Barzel, Y. (2002). A Theory of the State: Economic Rights, Legal Rights, and the Scope of the State. Cambridge: Cambridge University Press.
Boadway, R., and Keen, M. (2000). Redistribution. In A.B. Atkinson and F. Bourguignon (eds.), Handbook of Income Distribution, North Holland.
Bos, D., and Kolmar, M. (2003). Anarchy, efficiency, and redistribution. Journal of Public Economics 87: 2431-2457.
Coase, R.H. (1937). The nature of the firm. Economica 16: 386-405.
Demsetz, H. (1967). Toward a theory of property rights. American Economic Review (P&P) 57: 347-359.
Gradstein, M. (2004). Governance and growth. Journal of Development Economics 73: 505-518.
Gradstein, M. (2007). Inequality, Democracy, and the Protection of Property Rights. Economic Journal 117: 252–269.
Grossman, H. (1994). Production, appropriation, and land reform. American Economic Review 84: 705-712.
Grossman, H. (1995). Robin Hood and the redistribution of income. European Journal of Political Economy 11: 399-410.
Grossman, H. (2002). “Make us a king”: anarchy, predation, and state. European Journal of Political Economy 18: 31-46.
Harms, P., and Zink, S. (2003). Limits to redistribution in a democracy: a survey. European Journal of Political Economy 19: 651-668.
Justino, P. (2005). Redistribution, Inequality, and Political Conflict. University of Sussex, PRUS Working Paper 18. http:// www.sussex.ac.uk/Units/PRU/wps/wp18.pdf
Kanbur, R. (2000). Income Distribution and Development. In A.B. Atkinson and F. Bourguignon (eds.), Handbook of Income Distribution, North Holland.
Konrad, K.A. (2002). Investment in the absence of property rights: the role of incumbency advantages. European Economic Review 46: 1521-1537.
Meltzer, A.H., and Richard, S.F. (1981). A rational theory of the size of government. Journal of Political Economy 89: 914-927.
Mueller, D.C. (2003). Public Choice III. Cambridge: Cambridge University Press.
Noh, J.S. (2002). Production, Appropriation, and Income Transfer. Economic Inquiry 40: 279-287.
North, D.C. (1990). Institutions, Institutional Change and Economic Performance. Cambridge: Cambridge University Press.
Palda, F. (1999). Property rights versus redistribution: which path to national wealth? Public Choice 101: 129-145.
Romer, T. (1975). Individual welfare, majority voting, and the properties of a linear income tax. Journal of Public Economics 4: 163-185.
Skaperdas, S. (1992). Cooperation, conflict, and power in the absence of property rights.
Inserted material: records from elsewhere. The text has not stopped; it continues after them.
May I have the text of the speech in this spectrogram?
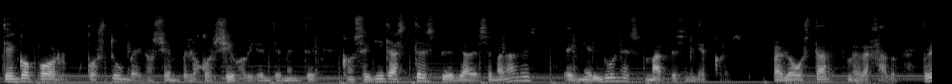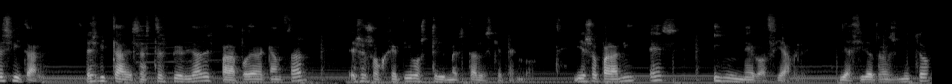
Tengo por costumbre, no siempre lo consigo evidentemente, conseguir las tres prioridades semanales en el lunes, martes y miércoles, para luego estar relajado. Pero es vital, es vital esas tres prioridades para poder alcanzar esos objetivos trimestrales que tengo. Y eso para mí es innegociable. Y así lo transmito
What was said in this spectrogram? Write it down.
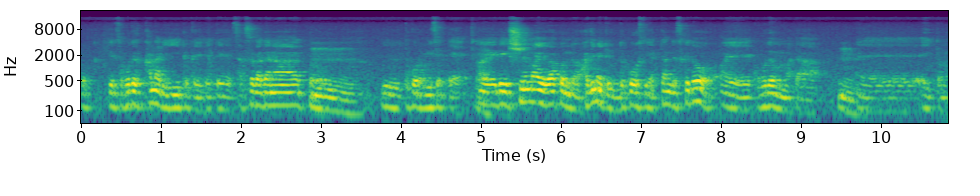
追ってそこでかなりいい時計出てさすがだなとうん。いうところを見せて、はいえーで1週前は今度は初めてウッドコースでやったんですけど、えーここでもまた、うんえー、8の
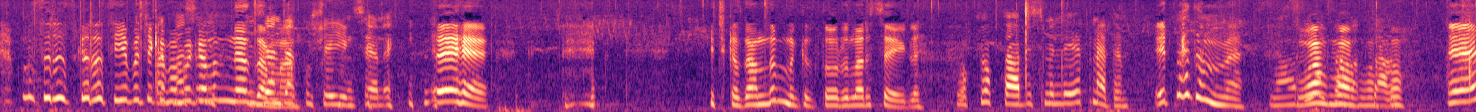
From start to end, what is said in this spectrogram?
Mısır ızgarası yapacak ama Nasıl bakalım ne zaman. bu şeyin seni. Hiç kazandın mı kız? Doğruları söyle. yok yok daha bismillah etmedim. Etmedin mi? Vah vah vah vah. Ee?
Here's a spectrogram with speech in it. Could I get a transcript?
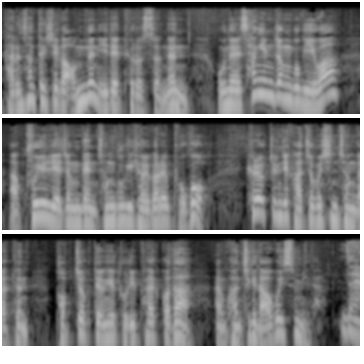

American Economic Review 82: 720-739.
Usher, D. (1987). Theft as a paradigm for departures from efficiency. Oxford Economic Papers 39: 235-252.